Exercise Can Benefit Erectile Dysfunction, so Get off the Couch
At least 30 million American men experience erectile dysfunction (ED), which can significantly impact a guy's sex life, relationships, confidence and mental health. For sufferers looking for solutions, research shows moderate to intense exercise may help.
Erectile dysfunction and its treatments
ED, the consistent inability to achieve or maintain a firm erection, impacts a lot of guys, and estimates of its prevalence vary widely. Harvard Medical School put the numbers at 17 percent of men in their 60s and about half of men age 75 and older. The landmark Massachusetts Male Aging Study put the number at 52 percent overall and about 10 percent per decade (e.g., 40 percent of men in their 40s, 50 percent in their 50s). Diverse treatment options include testosterone therapy, phosphodiesterase type 5 inhibitors such as sildenafil (Viagra), self-injection vasodilators and urethral suppositories (Alprostadil), penis pumps, penile implants, and psychotherapy.
Another treatment method is a wearable constriction or vacuum device. Some medical-grade wearables such as Eddie by GiddyⓇ are proven effective in maintaining erections without the side effects of ED medications.
Exercise, too, is a viable treatment option. A 2018 systematic review of 10 studies—it put the number of men with ED at 33 percent—found 160 minutes a week of moderate to vigorous activity significantly decreased instances of ED in participants. Unfortunately, physical activity is not commonly utilized as a treatment, despite the plethora of studies that indicate its effectiveness.
The effects of nitric oxide
Vasodilators are one of the most common medications used to treat erectile dysfunction. They improve erections by increasing the effects of nitric oxide, a chemical released by penile nerves when aroused that results in relaxation of the muscles of the penis, allowing it to fill with blood.
Exercise similarly increases nitric oxide synthase activity, bolstering nitric oxide release, and thus can improve vasodilation and erections. And while vasodilators may have unpleasant side effects—headache, flushing, nasal congestion, backache, upset stomach—exercise boasts additional benefits beyond better erections, including promoting healthy weight, improving mood and mental health, and reducing the risk of chronic diseases.
Improved endothelial function
Endothelial function refers to the health, or lack thereof, of arterial wall linings. Studies show that men with ED often have endothelial dysfunction, which impairs the nitric oxide pathway and, subsequently, vasodilation. Research indicates aerobic exercise improves endothelial function, meaning it may reduce ED. This was evidenced by a 2011 randomized controlled trial of 50 males ages 48 to 62 with arterial ED. Findings published in Aging Male journal indicated that men who underwent a three-month aerobic exercise program experienced significantly improved quality of arterial ED, without additional pharmacological therapies.
Temporary increase in testosterone
Research indicates testosterone may play an important role in healthy erections by acting as a vasodilator for the penile arterioles.

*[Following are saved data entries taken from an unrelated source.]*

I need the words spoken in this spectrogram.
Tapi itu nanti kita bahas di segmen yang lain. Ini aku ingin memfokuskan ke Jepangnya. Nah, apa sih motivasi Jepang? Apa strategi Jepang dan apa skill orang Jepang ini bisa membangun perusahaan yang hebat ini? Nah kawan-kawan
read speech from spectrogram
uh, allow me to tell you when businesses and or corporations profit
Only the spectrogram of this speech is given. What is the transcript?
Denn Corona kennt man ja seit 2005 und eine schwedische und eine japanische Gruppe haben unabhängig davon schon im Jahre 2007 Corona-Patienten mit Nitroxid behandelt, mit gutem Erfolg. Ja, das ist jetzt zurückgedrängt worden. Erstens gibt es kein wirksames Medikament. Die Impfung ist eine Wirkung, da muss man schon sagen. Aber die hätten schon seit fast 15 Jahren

Moderate and high-intensity physical activity increases total and free testosterone levels in the body, according to a 2020 meta-analysis of 569 patients published in the Journal of Endocrinological Investigation. Notably, the study found mild physical activity did not boost testosterone levels, and moderate and high-intensity activities did so only for 30 minutes, suggesting intensity and timing are important factors.

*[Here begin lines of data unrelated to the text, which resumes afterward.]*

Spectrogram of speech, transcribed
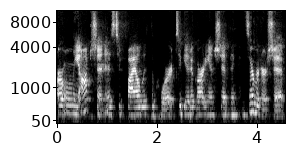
our only option is to file with the court to get a guardianship and conservatorship.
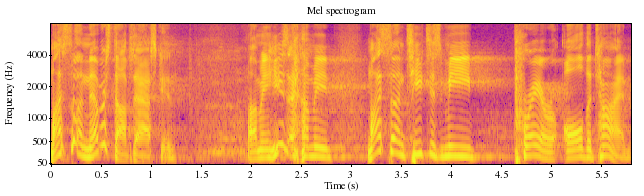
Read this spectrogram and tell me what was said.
My son never stops asking. I mean, he's I mean, my son teaches me prayer all the time.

Improved mental health
Mental health can be a contributing factor in erectile problems. Anxiety and extreme stress have been linked to ED by interrupting signals between the brain and body that are critical for getting hard. In turn, ED can contribute to stress and worry, particularly at times of sexual activity, and can result in poor body self-image, decreased confidence and depression.
Exercise is known to have myriad mental health benefits, including reducing anxiety and depression and increasing self-confidence, making it less likely these factors will contribute to erectile issues.
Incorporating exercise into ED treatment
Talk to your doctor about how to safely incorporate exercise into your life and ED treatment plan and which activities may be best for you. If you have certain health conditions—heart or kidney disease, diabetes, cancer—you may need to avoid some or all high-intensity activities.
Once cleared for physical activity, it's time to get sweating. Consider heading out for a run (building up mileage and intensity as you are able) or adding a high-intensity set of reps at the end of your gym workout. Most studies have focused on the benefits of aerobic exercise for ED, but Kegel exercises and Pilates may also be helpful. If exercise is new to you or something you dread, try choosing an activity you enjoy, such as cycling, boxing or tennis. You might prefer getting active with friends through a running club or recreational sport, such as club rugby. You can sweat by running on a treadmill while watching your favorite series at home or simply by playing badminton in the backyard with loved ones. If you make it fun, you'll be a lot more likely to stick to it.
Standard care for erectile dysfunction often neglects exercise, overlooking its many benefits. Incorporating regular physical activity into your treatment plan can improve your overall health while bolstering your sex life.
Giddy urologist Dr. Edwin Morales shares some guidance about Kegel exercises in the ED Guide video series. Click here to watch the video.